> **Activity**:
What you should give back is every line from the one containing "Based on this" through the last line of the records below, word for word and without pictures.

> **Data section**:

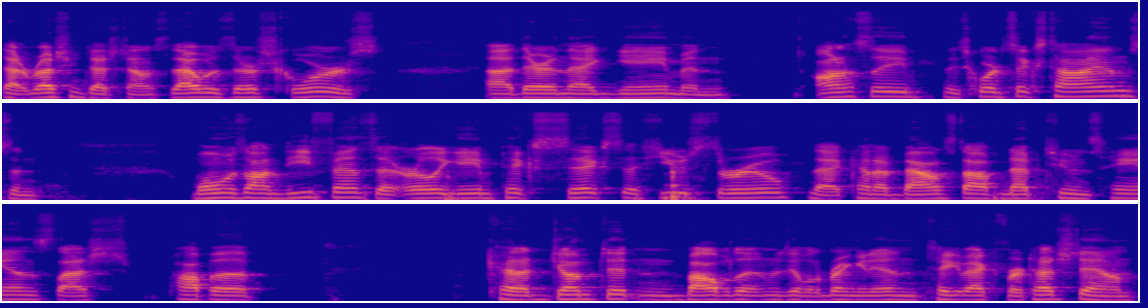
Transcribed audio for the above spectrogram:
that rushing touchdown. So that was their scores uh, there in that game. And honestly, they scored six times, and one was on defense. That early game pick six that Hughes threw that kind of bounced off Neptune's hands. Slash Papa kind of jumped it and bobbled it and was able to bring it in and take it back for a touchdown.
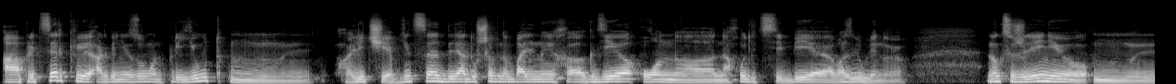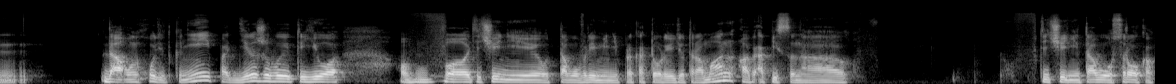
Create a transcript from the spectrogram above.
А при церкви организован приют, лечебница для душевнобольных, где он а, находит себе возлюбленную. Но, к сожалению, да, он ходит к ней, поддерживает ее, в течение того времени, про которое идет роман, описано в течение того срока,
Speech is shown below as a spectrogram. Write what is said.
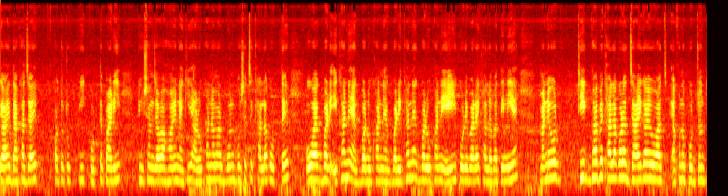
গায়ে, দেখা যায় কতটুকু কী করতে পারি। টিউশন যাওয়া হয় নাকি? আর ওখানে আমার বোন বসেছে খেলা করতে, ও একবার এখানে, একবার ওখানে, একবার এখানে, একবার ওখানে, এই করে বেড়ায় খেলাপাতি নিয়ে। মানে ওর ঠিকভাবে খেলা করার জায়গায় ও আজ এখনও পর্যন্ত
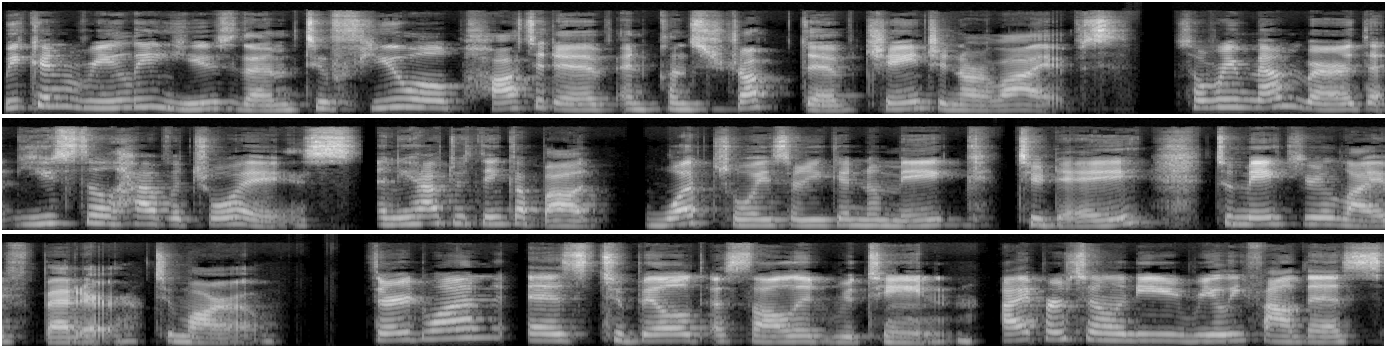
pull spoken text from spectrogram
we can really use them to fuel positive and constructive change in our lives. So remember that you still have a choice and you have to think about what choice are you going to make today to make your life better tomorrow. Third one is to build a solid routine. I personally really found this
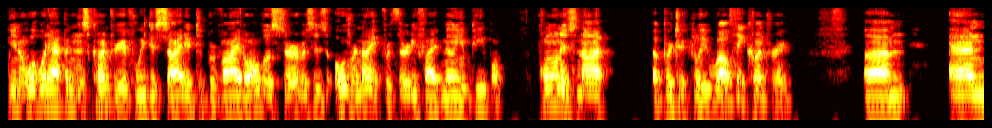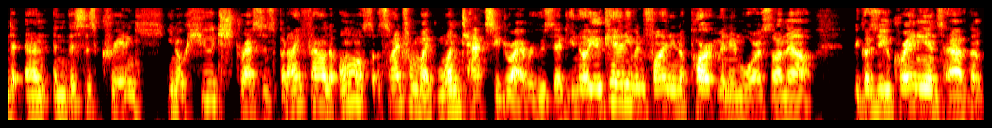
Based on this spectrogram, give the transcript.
you know what would happen in this country if we decided to provide all those services overnight for 35 million people. Poland is not a particularly wealthy country, um, and and and this is creating you know huge stresses. But I found almost aside from like one taxi driver who said, you know, you can't even find an apartment in Warsaw now because the Ukrainians have them,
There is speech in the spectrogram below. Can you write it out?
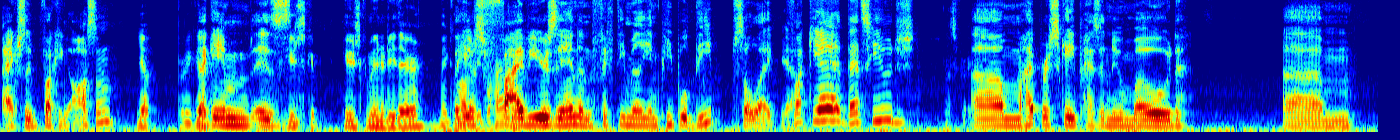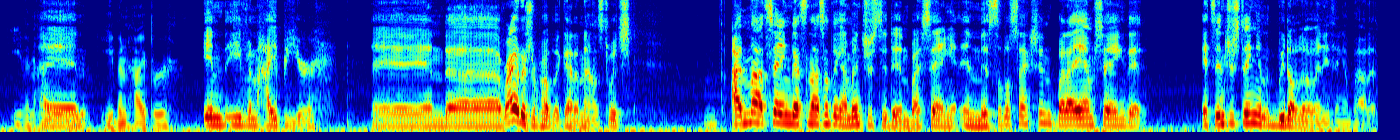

> **Answer box**:
Based on this spectrogram, give the transcript.
you know what would happen in this country if we decided to provide all those services overnight for 35 million people. Poland is not a particularly wealthy country, um, and and and this is creating you know huge stresses. But I found almost aside from like one taxi driver who said, you know, you can't even find an apartment in Warsaw now because the Ukrainians have them,
There is speech in the spectrogram below. Can you write it out?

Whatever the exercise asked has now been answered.